- If a spray is warranted on larger trees, it should be applied by a professional, and options include permethrin or bifenthrin (trunk sprays). Start application in early to mid May, so that trunks are protected through early August.
European Pine Sawfly
Larvae of the European pine sawfly will soon be feeding on last year’s needles of mugo, Scotch, Austrian, and ponderosa pines. In large infestations, they will leave behind bare branches but thankfully, they do not feed on the current season’s buds. As a result, the new needles will often hide the damage.
Sawflies are not caterpillars. They are related to ants, bees, and wasps. They overwinter as eggs laid in slits along the length of needles. The larvae feed for about 4 to 6 weeks. They then pupate, and adults emerge in the fall to mate and lay eggs.
Initial damage looks like brown wilted foliage because the larvae are only feeding on the margins of the needles. As larvae mature, they group together and gorge on entire needles, sometimes causing complete defoliation. When attacked or harassed, the larvae rear back their heads in defense, and are able to eject a repellent substance from a sac off the foregut.

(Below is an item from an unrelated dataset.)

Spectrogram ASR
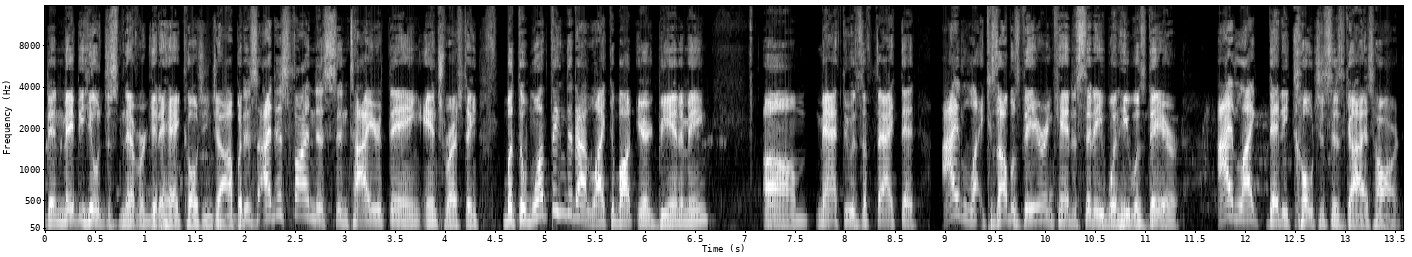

- Treatment is rarely needed, as feeding is localized and usually not severe enough to harm the plant. Because they feed together, removing the branch removes most of the larvae; hand-picking is another option.
- If necessary, spray options include acetamiprid (Assail, Tristar) azadirachtin (Safer BioNeem, Safer Grub Killer), spinosad (Conserve, Fertilome / Monterey), horticultural oil, or insecticidal soap. Bacillus thuringiensis (Bt) does not work on sawfly larvae.